Energy drink alternatives

Many kids are simply tempted by the colors and flavors of energy drinks. So help them find alternative beverages. True, caffeine-free soda is an option, but there are healthier choices that aren’t full of sugar.

Schnee suggests these sugar-free, caffeine-free alternatives:

  • Unsweetened, flavored seltzer water (like those flavored with fruit essences).
  • Plain water infused with sliced lemons or berries.
  • Herbal teas (served hot or cold).

Bottom line? Like buying your kids a pony or letting them have ice cream for every meal, put energy drinks on your “not gonna happen” list. End of discussion. “There are better ways to get energy,” Schnee says.


Learn more about our editorial process.

Related Articles

Woman breastfeeding baby on couch
How Long To Breastfeed: What the Guidelines Say and What To Consider

Recommendations encourage breast milk exclusively for baby’s first six months and continuing to provide human milk until age 2 and beyond

Glass of celery juice with stalk garnish
May 16, 2024/Weight Loss
Celery Juice Is a Trendy Detox Drink, but Does It Actually Have Benefits?

While it isn’t bad for you, celery juice isn’t the detox phenom it’s claimed to be

Happy toddler holding sippy cup
May 6, 2024/Children's Health
Baby Steps: Tips to Transition From Formula to Milk

Slowly introducing cow’s milk (or soy milk) can help your child make the change

Juiced fruits and veggies dispensing from a juicer on counter in kitchen
April 24, 2024/Weight Loss
What You Need To Know About Juicing for Weight Loss

Juicing cleanses don’t target fat loss — and you’ll lose important nutrients in the process

Caregiver spoon feeding baby in highchair at the table
April 23, 2024/Children's Health
When Your Baby Can Have Honey

In babies under 12 months, honey may cause a serious illness called infant botulism

Close up of hand holding a scoop of powder baby formula over container of powder baby formula
February 23, 2024/Children's Health
Feeding Your Baby: How and When to Supplement With Formula

When breastfeeding doesn’t go as planned, you may need to supplement with formula or donor breast milk — and that’s OK

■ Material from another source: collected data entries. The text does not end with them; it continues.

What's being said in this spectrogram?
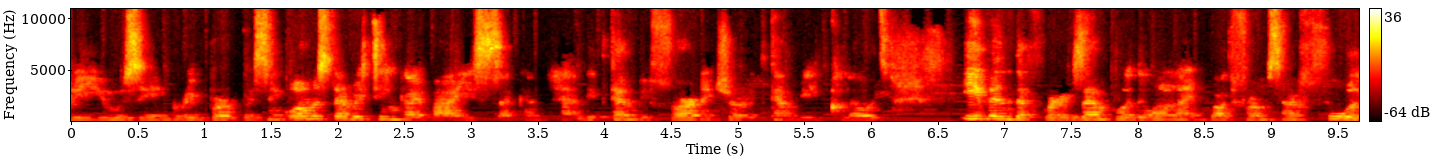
reusing, repurposing. Almost everything I buy is secondhand. It can be furniture, it can be clothes. Even the, for example, the online platforms are full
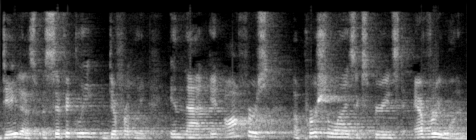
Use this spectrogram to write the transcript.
data specifically differently in that it offers a personalized experience to everyone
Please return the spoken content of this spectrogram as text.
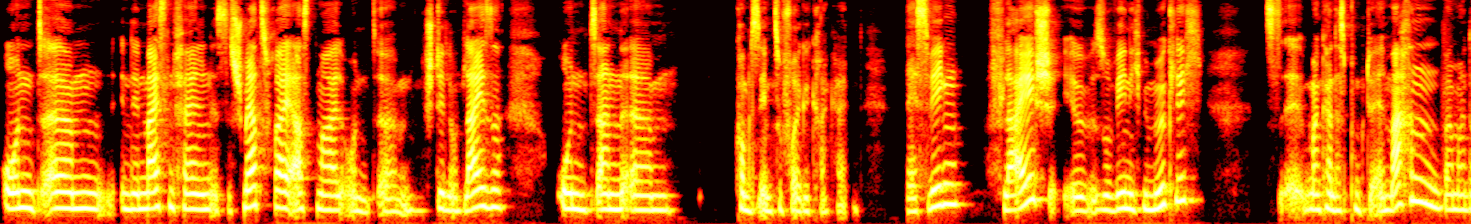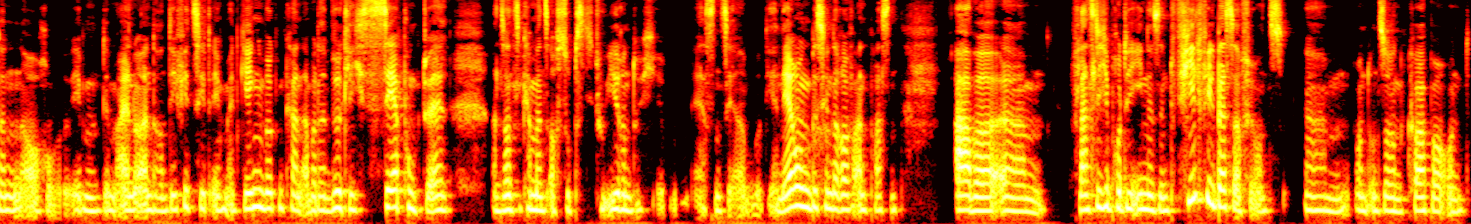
Und ähm, in den meisten Fällen ist es schmerzfrei erstmal und ähm, still und leise. Und dann ähm, kommt es eben zu Folgekrankheiten. Deswegen Fleisch äh, so wenig wie möglich. Äh, man kann das punktuell machen, weil man dann auch eben dem einen oder anderen Defizit eben entgegenwirken kann, aber dann wirklich sehr punktuell. Ansonsten kann man es auch substituieren durch erstens ja die Ernährung ein bisschen darauf anpassen. Aber ähm, pflanzliche Proteine sind viel, viel besser für uns ähm, und unseren Körper und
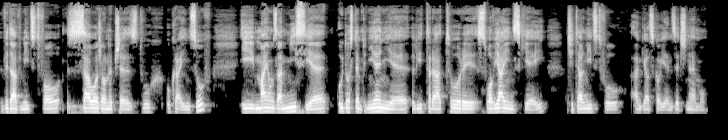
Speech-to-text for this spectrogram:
wydawnictwo założone przez dwóch Ukraińców i mają za misję udostępnienie literatury słowiańskiej czytelnictwu angielskojęzycznemu.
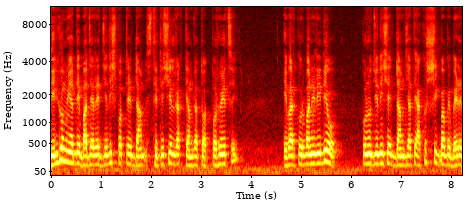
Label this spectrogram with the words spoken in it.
দীর্ঘমেয়াদে বাজারের জিনিসপত্রের দাম স্থিতিশীল রাখতে আমরা তৎপর হয়েছি। এবার কোরবানির ঈদেও কোনো জিনিসের দাম যাতে আকস্মিকভাবে বেড়ে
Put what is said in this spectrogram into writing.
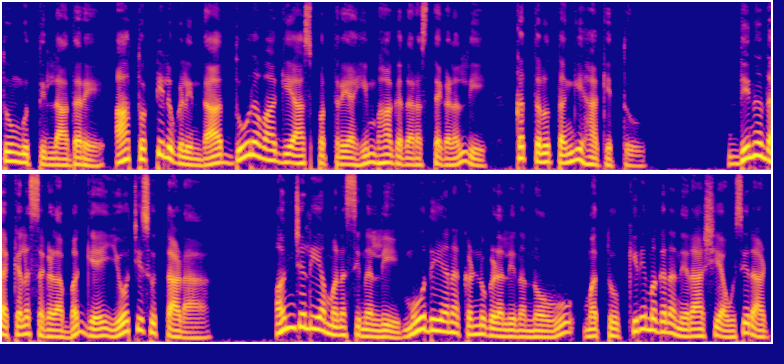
ತೂಂಗುತ್ತಿಲ್ಲಾದರೆ ಆ ತೊಟ್ಟಿಲುಗಳಿಂದ ದೂರವಾಗಿ ಆಸ್ಪತ್ರೆಯ ಹಿಂಭಾಗದ ರಸ್ತೆಗಳಲ್ಲಿ ಕತ್ತಲು ತಂಗಿಹಾಕಿತ್ತು. ದಿನದ ಕೆಲಸಗಳ ಬಗ್ಗೆ ಯೋಚಿಸುತ್ತಾಡ ಅಂಜಲಿಯ ಮನಸ್ಸಿನಲ್ಲಿ ಮೂದೆಯನ ಕಣ್ಣುಗಳಲ್ಲಿನ ನೋವು ಮತ್ತು ಕಿರಿಮಗನ ನಿರಾಶೆಯ ಉಸಿರಾಟ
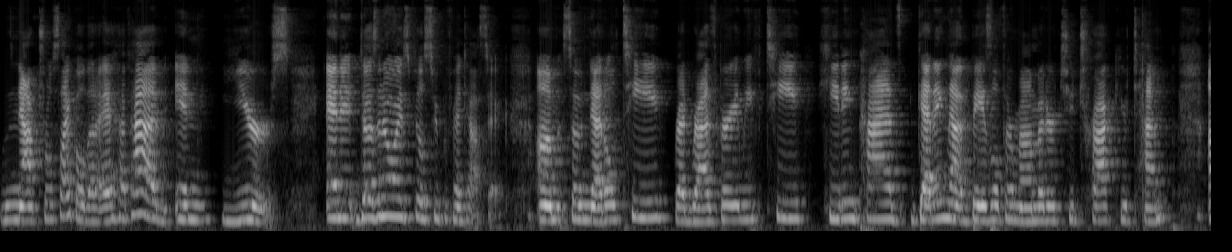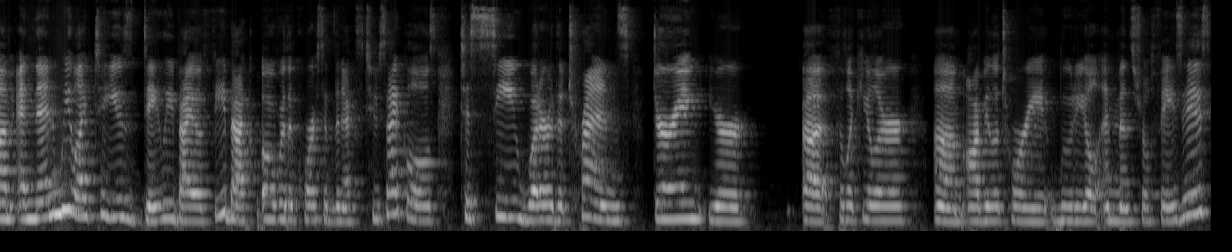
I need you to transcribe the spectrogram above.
natural cycle that I have had in years. And it doesn't always feel super fantastic. Um, so, nettle tea, red raspberry leaf tea, heating pads, getting that basal thermometer to track your temp. Um, and then we like to use daily biofeedback over the course of the next two cycles to see what are the trends during your uh, follicular um, ovulatory, luteal, and menstrual phases,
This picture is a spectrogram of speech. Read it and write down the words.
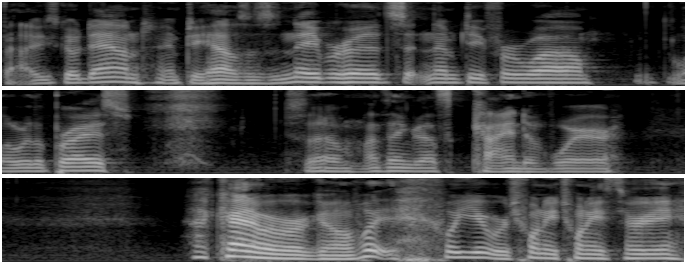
values go down. Empty houses in neighborhoods sitting empty for a while, lower the price. So I think that's kind of where, kind of where we're going. What what year? We're 2023.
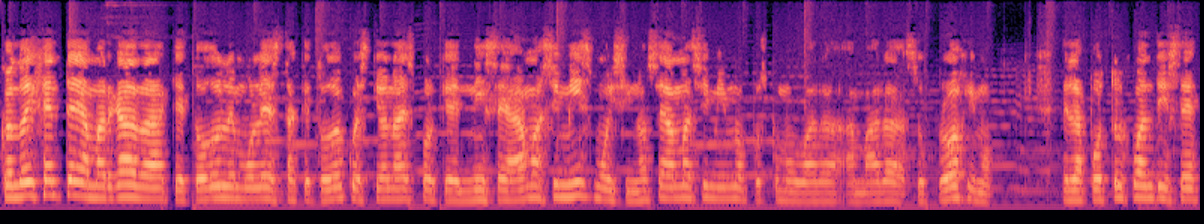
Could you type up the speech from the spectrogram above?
Cuando hay gente amargada que todo le molesta, que todo cuestiona, es porque ni se ama a sí mismo y si no se ama a sí mismo, pues cómo va a amar a su prójimo. El apóstol Juan dice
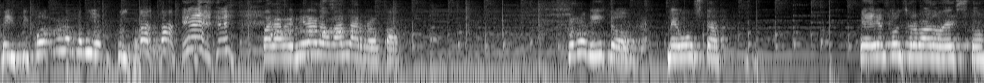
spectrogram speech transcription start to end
24 horas abierto. Para venir a lavar la ropa. Qué bonito. Me gusta. Que hayan conservado esto.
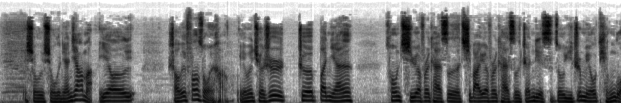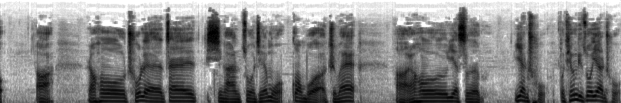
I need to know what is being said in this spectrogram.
休休个年假嘛，也要稍微放松一下，因为确实这半年从七月份开始，七八月份开始，真的是就一直没有停过。啊，然后除了在西安做节目广播之外，啊，然后也是演出，不停的做演出，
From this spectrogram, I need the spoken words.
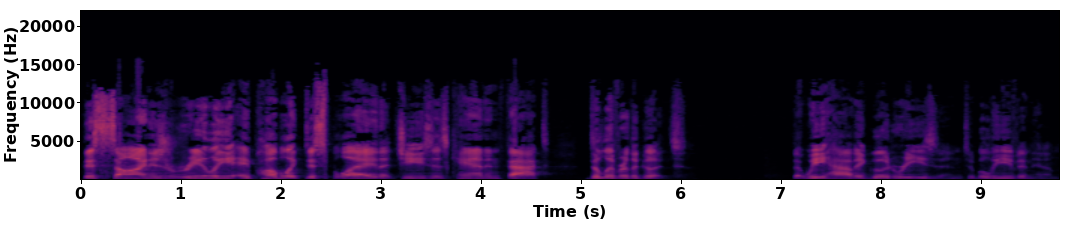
This sign is really a public display that Jesus can, in fact, deliver the goods, that we have a good reason to believe in him.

overhead photograph of open and empty energy drinks
February 19, 2024/Nutrition
Are Energy Drinks Bad for You?

Regularly drinking these sugar-fueled, stimulant-laden beverages can increase your risk of adverse health effects

fire cider in a mason jar
Fire Cider: What Is It? And Can It Prevent Illness?

This spicy concoction can do more harm than good, upsetting your stomach and causing painful acid reflux

Trending Topics

Female and friend jogging outside
How To Increase Your Metabolism for Weight Loss

Focus on your body’s metabolic set point by eating healthy foods, making exercise a part of your routine and reducing stress

stovetop with stainless steel cookware and glassware
5 Ways Forever Chemicals (PFAS) May Affect Your Health

PFAS chemicals may make life easier — but they aren’t always so easy on the human body

jar of rice water and brush, with rice scattered around table
Could Rice Water Be the Secret To Healthier Hair?

While there’s little risk in trying this hair care treatment, there isn’t much science to back up the claims